When a question arises as to the location of an easement across specific property and the recorded description of the easement does not include a definite and specific description of the easement by a method identified [herein], the public service corporation holding the easement shall, upon written request by the specific property owner, produce and record in a timely manner a definite and specific description using a method described [herein].

Id.

A plain reading of the language "when public service corporations * * * acquire easements" (emphasis added), contained in the first paragraph of Minn. Stat. § 300.045, leads inescapably to the conclusion that that provision of the statute applies to easements acquired after the statute's effective date. There simply is nothing in this statute to suggest that the legislature intended the language to apply to easements acquired before its enactment. Thus, because Northern acquired its easement over the Schergers' property before the enactment of the statute in 1973, neither provision of Minn.

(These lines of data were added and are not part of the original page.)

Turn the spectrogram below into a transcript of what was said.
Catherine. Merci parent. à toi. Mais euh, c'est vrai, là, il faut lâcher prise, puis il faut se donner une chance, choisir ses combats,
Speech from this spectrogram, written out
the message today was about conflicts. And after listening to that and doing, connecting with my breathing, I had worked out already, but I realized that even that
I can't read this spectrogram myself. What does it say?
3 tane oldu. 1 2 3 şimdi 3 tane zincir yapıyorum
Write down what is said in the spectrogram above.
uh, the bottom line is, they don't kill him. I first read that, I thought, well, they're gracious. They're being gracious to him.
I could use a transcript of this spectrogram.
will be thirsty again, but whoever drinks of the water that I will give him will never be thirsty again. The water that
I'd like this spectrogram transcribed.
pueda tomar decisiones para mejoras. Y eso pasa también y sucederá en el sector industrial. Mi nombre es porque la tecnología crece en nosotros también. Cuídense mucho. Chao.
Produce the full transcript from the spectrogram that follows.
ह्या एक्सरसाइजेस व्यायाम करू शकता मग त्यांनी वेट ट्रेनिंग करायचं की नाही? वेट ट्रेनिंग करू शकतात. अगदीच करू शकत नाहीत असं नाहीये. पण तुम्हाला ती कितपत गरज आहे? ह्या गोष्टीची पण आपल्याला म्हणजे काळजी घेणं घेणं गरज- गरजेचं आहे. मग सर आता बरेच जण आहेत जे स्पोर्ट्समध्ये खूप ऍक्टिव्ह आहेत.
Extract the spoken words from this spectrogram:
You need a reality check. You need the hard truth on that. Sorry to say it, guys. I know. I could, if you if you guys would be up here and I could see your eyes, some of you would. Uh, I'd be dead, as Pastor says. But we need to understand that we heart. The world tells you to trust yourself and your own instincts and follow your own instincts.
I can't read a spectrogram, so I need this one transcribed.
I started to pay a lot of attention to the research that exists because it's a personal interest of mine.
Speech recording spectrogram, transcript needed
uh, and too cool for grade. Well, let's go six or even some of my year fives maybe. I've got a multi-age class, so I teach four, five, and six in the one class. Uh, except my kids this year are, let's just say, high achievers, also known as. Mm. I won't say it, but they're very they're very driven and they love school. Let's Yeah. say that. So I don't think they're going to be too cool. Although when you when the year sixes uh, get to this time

Stat. § 300.045 is applicable to this case.

Reversed and summary judgment for Northern reinstated.

GILBERT, J., took no part in consideration or decision of this case.


Footnotes

[1] A writ of mandamus is an extraordinary remedy available to compel or restrain action by a judicial or quasi-judicial body, particularly where there exists no adequate remedy at law. See Minn. Stat. § 586.01 (1996); McIntosh v. Davis, 441 N.W.2d 115, 118 (Minn. 1989). The essence of this action was the request for a judicial declaration as to the scope and validity of the 1931 agreement, and therefore was not appropriate for a writ of mandamus, however, we need not correct the procedure.

[2] A "blanket" easement is an easement granted over a large defined area of property.

[3] Although the original easement established that the Schergers were only to receive 50¢ per lineal rod, Northern, on its own initiative, paid the Schergers $5.00 per lineal rod.

[4] While initially refusing to allow Northern on to their property to replace the pipeline prior to the resolution of this matter, the Schergers, by letter dated November 7, 1995, permitted Northern to proceed with construction of the replacement pipeline pending the outcome of judicial proceedings.

[5] As originally enacted, Minn. Stat. § 300.045 read:

Public service corporations, including pipeline companies, when acquiring easements over private property by purchase, gift or eminent domain proceedings, shall definitely and specifically describe the easement being acquired, and shall not acquire an easement greater than the minimum necessary for the safe conduct of their business; provided that the foregoing shall not apply to a temporary easement for construction.

Minn. Stat. § 300.045 (1974).